- Opening Delimiter -
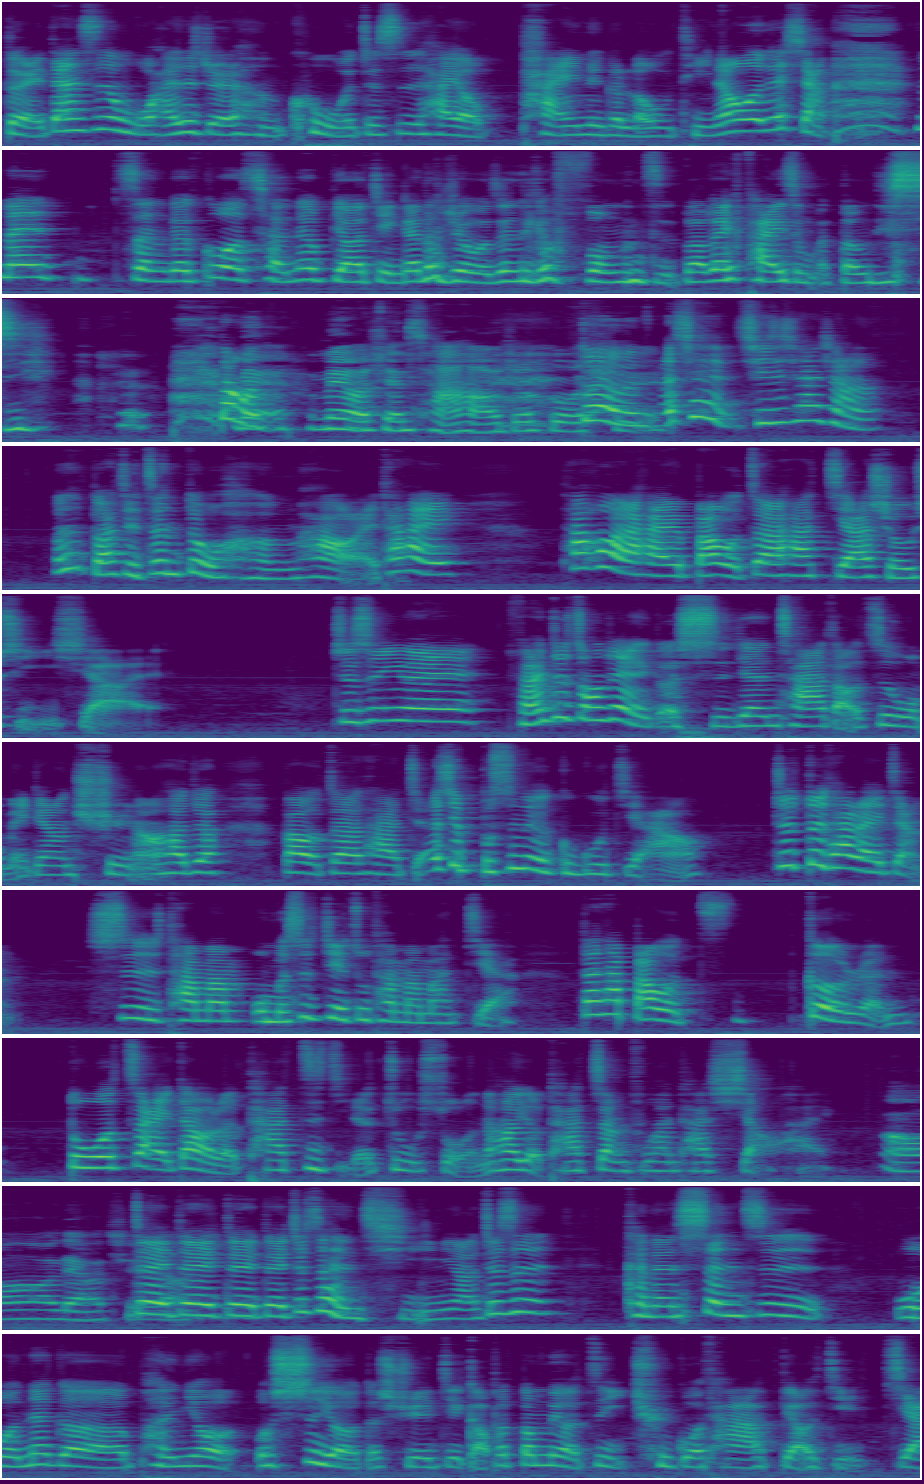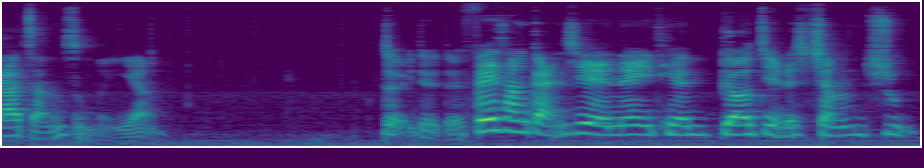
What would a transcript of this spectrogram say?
对，但是我还是觉得很酷，我就是还有拍那个楼梯。然后我在想，那整个过程，那个表姐应该都觉得我真的是个疯子，不知道在拍什么东西。但我没，没有先查好就过去。对，而且其实现在想，而且表姐真的对我很好哎、欸，她还她后来还把我载到她家休息一下哎、欸，就是因为反正就中间有个时间差，导致我没地方去，然后他就把我载到他家，而且不是那个姑姑家哦、喔，就对他来讲是他妈，我们是借住他妈妈家，但他把我个人多载到了他自己的住所，然后有她丈夫和她小孩。哦，了解。对对对对，就是很奇妙，就是。可能甚至我那个朋友，我室友的学姐，搞不好都没有自己去过她表姐家长什么样。对对对，非常感谢那一天表姐的相助。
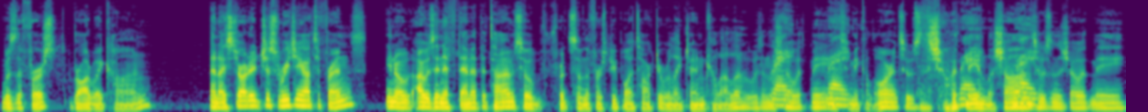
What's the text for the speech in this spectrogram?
was the first Broadway con, and I started just reaching out to friends. You know, I was in If Then at the time, so for some of the first people I talked to were like Jenn Colella, who was in the Right, show with me, right. and Tamika Lawrence, who was in the show with me, and LaChanze, right. who was in the show with me,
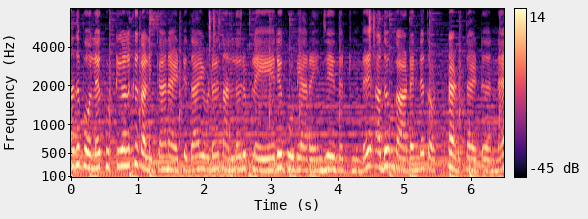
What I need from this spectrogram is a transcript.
അതുപോലെ കുട്ടികൾക്ക് കളിക്കാനായിട്ട് ഇതാ ഇവിടെ നല്ലൊരു പ്ലേ ഏരിയ കൂടി അറേഞ്ച് ചെയ്തിട്ടുണ്ട്. അതും ഗാർഡന്റെ തൊട്ടടുത്തായിട്ട് തന്നെ.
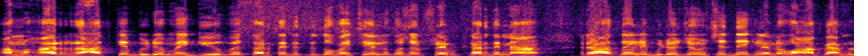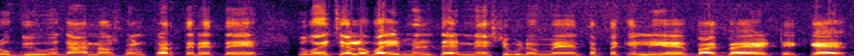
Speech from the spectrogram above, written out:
हम हर रात के वीडियो में गिव करते रहते तो भाई चैनल को सब्सक्राइब कर देना। रात वाले वीडियो ज़रूर से देख लेना, वहाँ पे हम लोग गिव का अनाउंसमेंट करते रहते। हैं तो भाई चलो भाई, मिलते हैं नेक्स्ट वीडियो में। तब तक के लिए बाय बाय टेक केयर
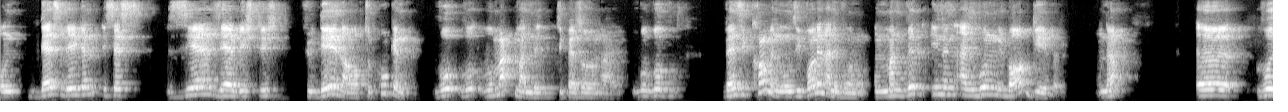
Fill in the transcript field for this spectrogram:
Und deswegen ist es sehr, sehr wichtig für den auch zu gucken, wo, wo, wo macht man die, die Person ein? Wo, wo, wenn sie kommen und sie wollen eine Wohnung und man will ihnen eine Wohnung überhaupt geben, ne? Äh, wo,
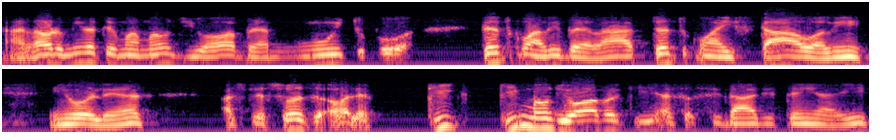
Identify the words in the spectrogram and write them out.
A Lauro Miller tem uma mão de obra muito boa, tanto com a Librelato, tanto com a Stal ali em Orleans. As pessoas, olha, que, que mão de obra que essa cidade tem aí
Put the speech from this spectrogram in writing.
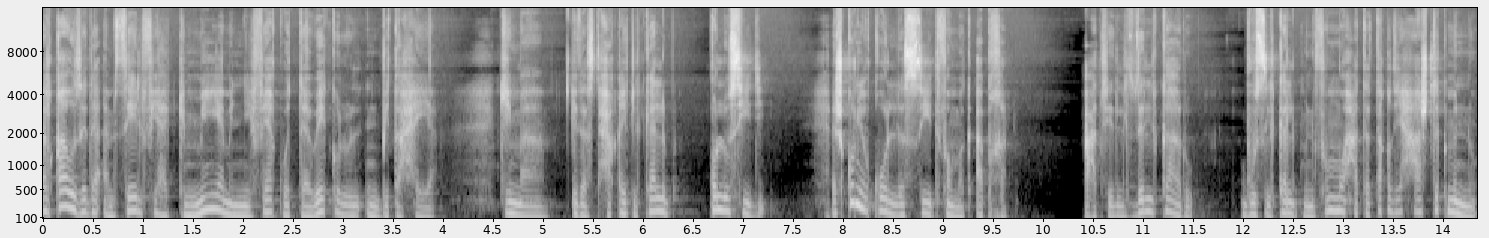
نلقاو زاد أمثال فيها كمية من النفاق والتواكل والانبطاحية كما إذا استحقيت الكلب قل له سيدي. شكون يقول للصيد فمك أبخر أعطي الذل كارو بوس الكلب من فمه حتى تقضي حاجتك منه.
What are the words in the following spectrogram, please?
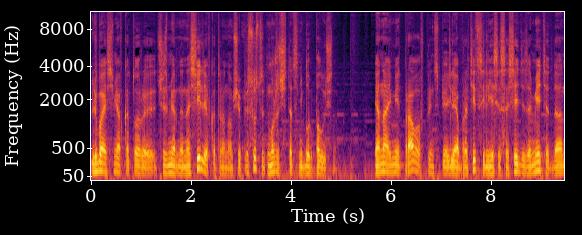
любая семья, в которой чрезмерное насилие, в которой оно вообще присутствует, может считаться неблагополучным. И она имеет право, в принципе, или обратиться, или если соседи заметят, да,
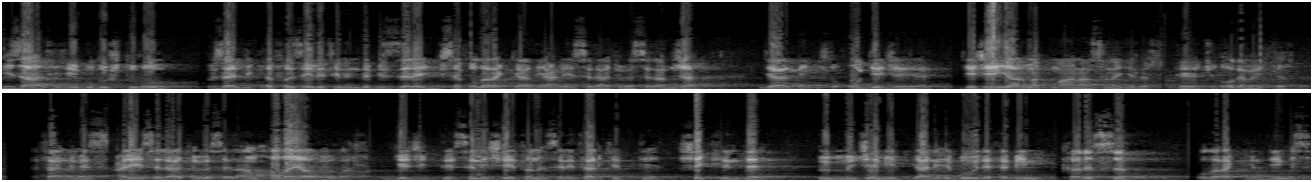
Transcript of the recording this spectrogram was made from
bizatihi buluştuğu özellikle faziletinin de bizlere yüksek olarak geldiği aleyhissalatü vesselamca geldi. İşte o geceye, geceyi yarmak manasına gelir. Teheccüd o demektir. Efendimiz Aleyhisselatü Vesselam'ı alaya alıyorlar. Gecikti, senin şeytanın seni terk etti şeklinde Ümmü Cemil yani Ebu Leheb'in karısı olarak bildiğimiz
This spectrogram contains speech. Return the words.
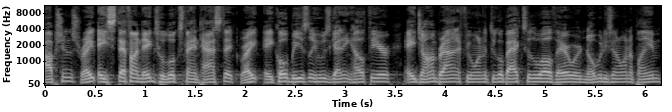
options, right? A Stefon Diggs who looks fantastic, right? A Cole Beasley who's getting healthier. A John Brown if you wanted to go back to the well there where nobody's going to want to play him,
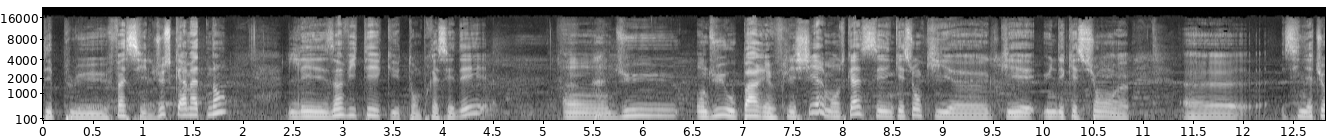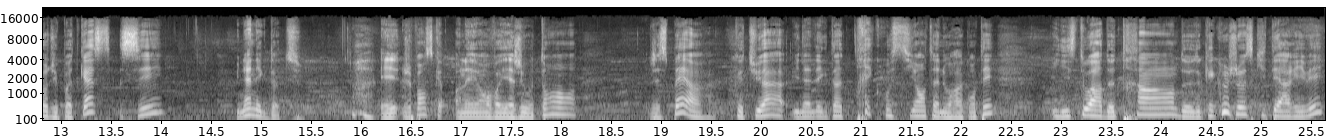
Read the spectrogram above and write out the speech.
des plus faciles. Jusqu'à maintenant, les invités qui t'ont précédé ont dû, ont dû ou pas réfléchir, mais en tout cas, c'est une question qui, euh, qui est une des questions euh, euh, signature du podcast, c'est une anecdote. Et je pense qu'en ayant voyagé autant, j'espère que tu as une anecdote très croustillante à nous raconter une histoire de train, de, de quelque chose qui t'est arrivé.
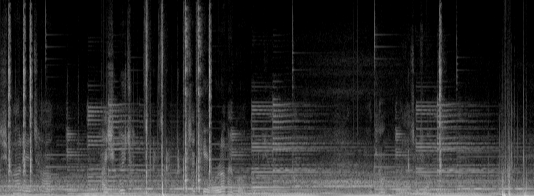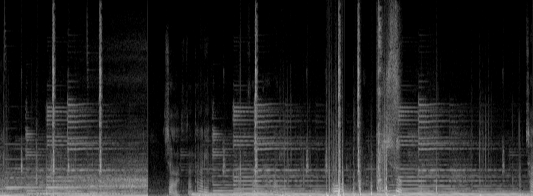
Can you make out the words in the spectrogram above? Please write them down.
18회차, 아니, 19회차, 짧게 올라갈 거거든요. 아, 형, 아, 잠시만. 자, 산타마리아. 산타마리아. 오, 실수. 자.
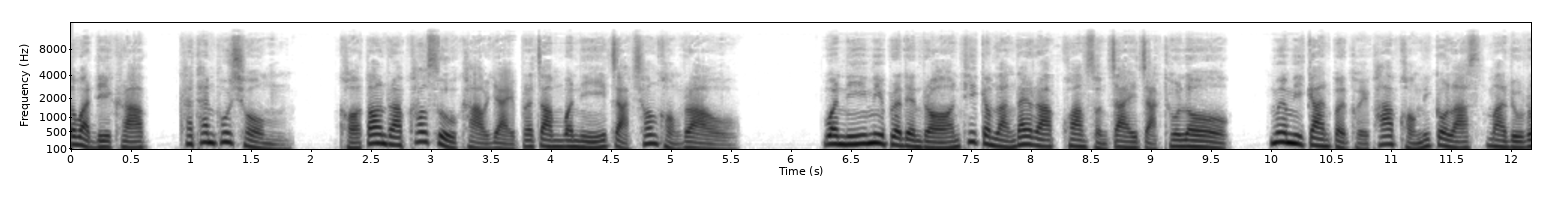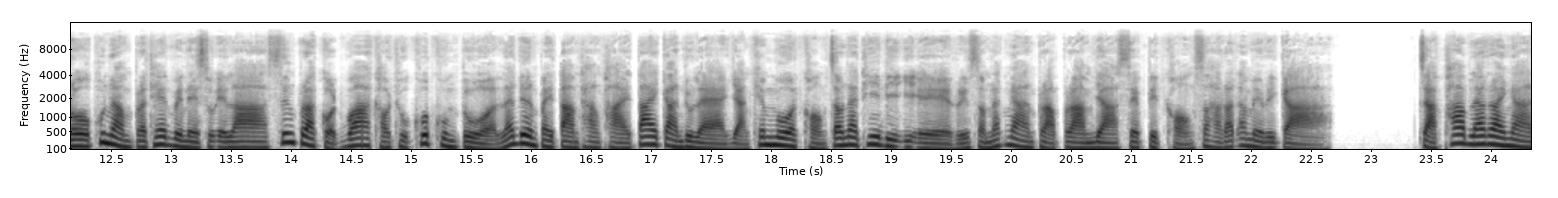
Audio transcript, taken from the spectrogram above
สวัสดีครับ ค่ะท่านผู้ชม ขอต้อนรับเข้าสู่ข่าวใหญ่ประจำวันนี้จากช่องของเรา วันนี้มีประเด็นร้อนที่กำลังได้รับความสนใจจากทั่วโลก เมื่อมีการเปิดเผยภาพของนิโคลัส มาดูโรผู้นำประเทศเวเนซุเอลา ซึ่งปรากฏว่าเขาถูกควบคุมตัว และเดินไปตามทางภายใต้การดูแลอย่างเข้มงวดของเจ้าหน้าที่ DEA หรือสำนักงานปราบปรามยาเสพติดของสหรัฐอเมริกาจากภาพและรายงาน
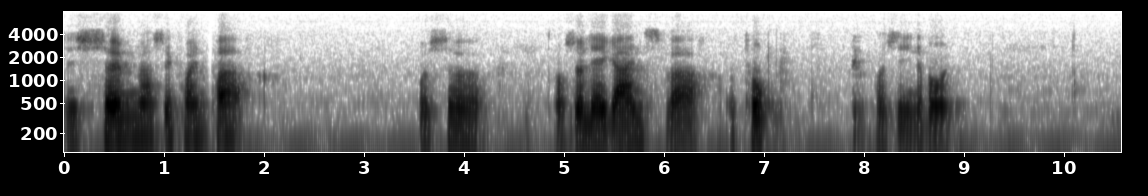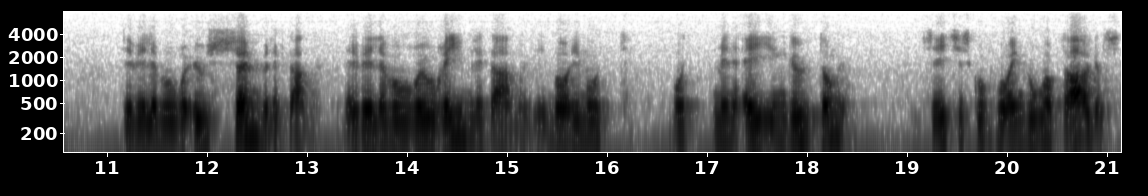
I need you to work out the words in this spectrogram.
Det sømmer seg for en far. Og så, og så legge ansvar og tukt på sine båt. Det ville vært usømmelig av meg. Det ville vært urimelig av meg, både mot, mot min egen guttunge, som ikke skulle få en god oppdragelse.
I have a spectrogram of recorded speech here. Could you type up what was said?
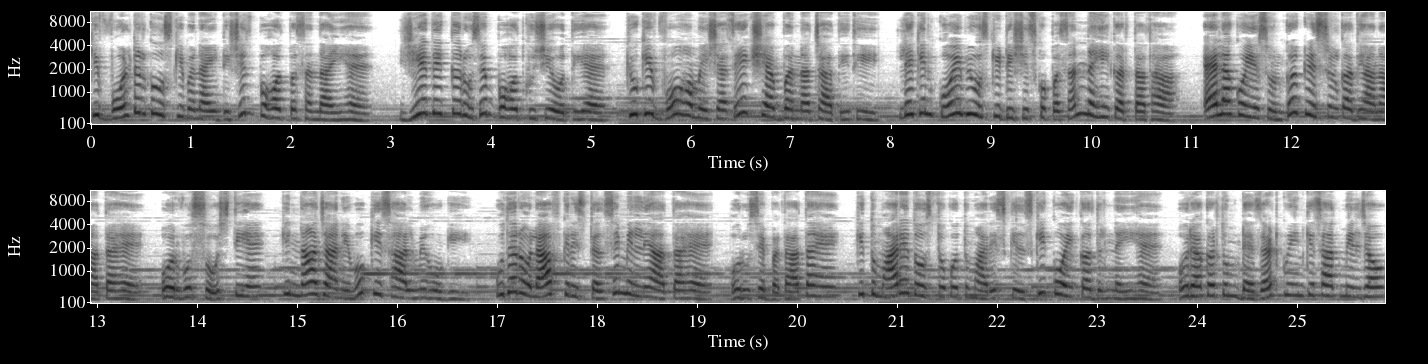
कि वोल्टर को उसकी बनाई डिशेस बहुत पसंद आई हैं। ये देखकर उसे बहुत खुशी होती है, क्योंकि वो हमेशा से एक शेफ बनना चाहती थी, लेकिन कोई भी उसकी डिशेस को पसंद नहीं करता था। एला को ये सुनकर क्रिस्टल का ध्यान आता है और वो सोचती है कि ना जाने वो किस हाल में होगी। उधर ओलाफ क्रिस्टल से मिलने आता है और उसे बताता है कि तुम्हारे दोस्तों को तुम्हारी स्किल्स की कोई कदर नहीं है। और अगर तुम डेजर्ट क्वीन के साथ मिल जाओ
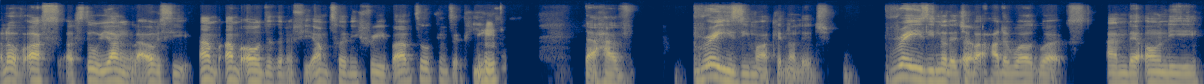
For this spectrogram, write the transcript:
a lot of us are still young. Like obviously, I'm I'm older than a few. I'm 23, but I'm talking to people mm-hmm. that have crazy market knowledge, crazy knowledge yeah. about how the world works, and they're only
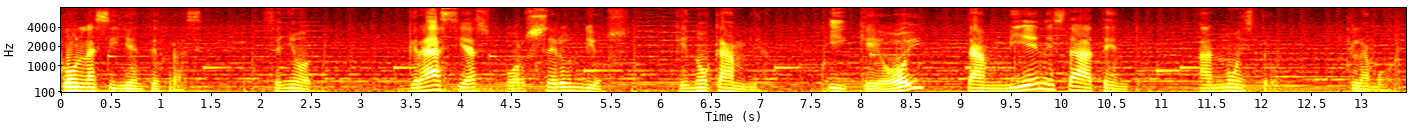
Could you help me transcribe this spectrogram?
con la siguiente frase. Señor, Gracias por ser un Dios que no cambia y que hoy también está atento a nuestro clamor.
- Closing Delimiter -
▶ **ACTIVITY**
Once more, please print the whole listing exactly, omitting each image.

▶ **ANSWER BOX**
What would a transcript of this spectrogram say?
对，但是我还是觉得很酷，我就是还有拍那个楼梯。然后我在想，那整个过程，那个表姐应该都觉得我真的是个疯子，不知道在拍什么东西。但我没，没有先查好就过去。对，而且其实现在想，而且表姐真的对我很好哎、欸，她还她后来还把我载到她家休息一下哎、欸，就是因为反正就中间有个时间差，导致我没地方去，然后他就把我载到他家，而且不是那个姑姑家哦、喔，就对他来讲是他妈，我们是借住他妈妈家，但他把我个人多载到了他自己的住所，然后有她丈夫和她小孩。哦，了解。对对对对，就是很奇妙，就是。可能甚至我那个朋友，我室友的学姐，搞不好都没有自己去过她表姐家长什么样。对对对，非常感谢那一天表姐的相助。
What's the text for the speech in this spectrogram?
was the first Broadway con, and I started just reaching out to friends. You know, I was in If Then at the time, so for some of the first people I talked to were like Jenn Colella, who was in the Right, show with me, right. and Tamika Lawrence, who was in the show with me, and LaChanze, right. who was in the show with me,
What I need from this spectrogram is a transcript.
അതുപോലെ കുട്ടികൾക്ക് കളിക്കാനായിട്ട് ഇതാ ഇവിടെ നല്ലൊരു പ്ലേ ഏരിയ കൂടി അറേഞ്ച് ചെയ്തിട്ടുണ്ട്. അതും ഗാർഡന്റെ തൊട്ടടുത്തായിട്ട് തന്നെ.
Speech from the spectrogram above, written out:
हम हर रात के वीडियो में गिव करते रहते तो भाई चैनल को सब्सक्राइब कर देना। रात वाले वीडियो ज़रूर से देख लेना, वहाँ पे हम लोग गिव का अनाउंसमेंट करते रहते। हैं तो भाई चलो भाई, मिलते हैं नेक्स्ट वीडियो में। तब तक के लिए बाय बाय टेक केयर
Fill in the transcript field for this spectrogram:
Und deswegen ist es sehr, sehr wichtig für den auch zu gucken, wo, wo, wo macht man die, die Person ein? Wo, wo, wenn sie kommen und sie wollen eine Wohnung und man will ihnen eine Wohnung überhaupt geben, ne? Äh, wo,
Identify the words in the spectrogram and write them out.
A Lauro Miller tem uma mão de obra muito boa, tanto com a Librelato, tanto com a Stal ali em Orleans. As pessoas, olha, que, que mão de obra que essa cidade tem aí
Put the speech from this spectrogram in writing.
نلقاو زاد أمثال فيها كمية من النفاق والتواكل والانبطاحية كما إذا استحقيت الكلب قل له سيدي. شكون يقول للصيد فمك أبخر أعطي الذل كارو بوس الكلب من فمه حتى تقضي حاجتك منه.
What are the words in the following spectrogram, please?
любая семья, в которой чрезмерное насилие, в которой оно вообще присутствует, может считаться неблагополучным. И она имеет право, в принципе, или обратиться, или если соседи заметят, да,
Transcript of the recording this spectrogram was made from
bizatihi buluştuğu özellikle faziletinin de bizlere yüksek olarak geldiği aleyhissalatü vesselamca geldi. İşte o geceye, geceyi yarmak manasına gelir. Teheccüd o demektir. Efendimiz Aleyhisselatü Vesselam'ı alaya alıyorlar. Gecikti, senin şeytanın seni terk etti şeklinde Ümmü Cemil yani Ebu Leheb'in karısı olarak bildiğimiz
This spectrogram contains speech. Return the words.
options, right? A Stefon Diggs who looks fantastic, right? A Cole Beasley who's getting healthier. A John Brown if you wanted to go back to the well there where nobody's going to want to play him,
Read the spectrogram above and write out the speech.
des plus faciles. Jusqu'à maintenant, les invités qui t'ont précédé ont dû, ont dû ou pas réfléchir, mais en tout cas, c'est une question qui, euh, qui est une des questions euh, euh, signature du podcast, c'est une anecdote. Et je pense qu'en ayant voyagé autant, j'espère que tu as une anecdote très croustillante à nous raconter une histoire de train, de, de quelque chose qui t'est arrivé.
Can you make out the words in the spectrogram above? Please write them down.
18회차, 아니, 19회차, 짧게 올라갈 거거든요. 아, 형, 아, 잠시만. 자, 산타마리아. 산타마리아. 오, 실수. 자.
Audio transcript, taken from the spectrogram above
สวัสดีครับ ค่ะท่านผู้ชม ขอต้อนรับเข้าสู่ข่าวใหญ่ประจำวันนี้จากช่องของเรา วันนี้มีประเด็นร้อนที่กำลังได้รับความสนใจจากทั่วโลก เมื่อมีการเปิดเผยภาพของนิโคลัส มาดูโรผู้นำประเทศเวเนซุเอลา ซึ่งปรากฏว่าเขาถูกควบคุมตัว และเดินไปตามทางภายใต้การดูแลอย่างเข้มงวดของเจ้าหน้าที่ DEA หรือสำนักงานปราบปรามยาเสพติดของสหรัฐอเมริกาจากภาพและรายงาน
I need you to work out the words in this spectrogram.
Det sømmer seg for en far. Og så, og så legge ansvar og tukt på sine båt. Det ville vært usømmelig av meg. Det ville vært urimelig av meg, både mot, mot min egen guttunge, som ikke skulle få en god oppdragelse.
I have a spectrogram of recorded speech here. Could you type up what was said?
कि वोल्टर को उसकी बनाई डिशेस बहुत पसंद आई हैं। ये देखकर उसे बहुत खुशी होती है, क्योंकि वो हमेशा से एक शेफ बनना चाहती थी, लेकिन कोई भी उसकी डिशेस को पसंद नहीं करता था। एला को ये सुनकर क्रिस्टल का ध्यान आता है और वो सोचती है कि ना जाने वो किस हाल में होगी। उधर ओलाफ क्रिस्टल से मिलने आता है और उसे बताता है कि तुम्हारे दोस्तों को तुम्हारी स्किल्स की कोई कदर नहीं है। और अगर तुम डेजर्ट क्वीन के साथ मिल जाओ
For this spectrogram, write the transcript:
a lot of us are still young. Like obviously, I'm I'm older than a few. I'm 23, but I'm talking to people mm-hmm. that have crazy market knowledge, crazy knowledge yeah. about how the world works, and they're only
Could you help me transcribe this spectrogram?
con la siguiente frase. Señor, Gracias por ser un Dios que no cambia y que hoy también está atento a nuestro clamor.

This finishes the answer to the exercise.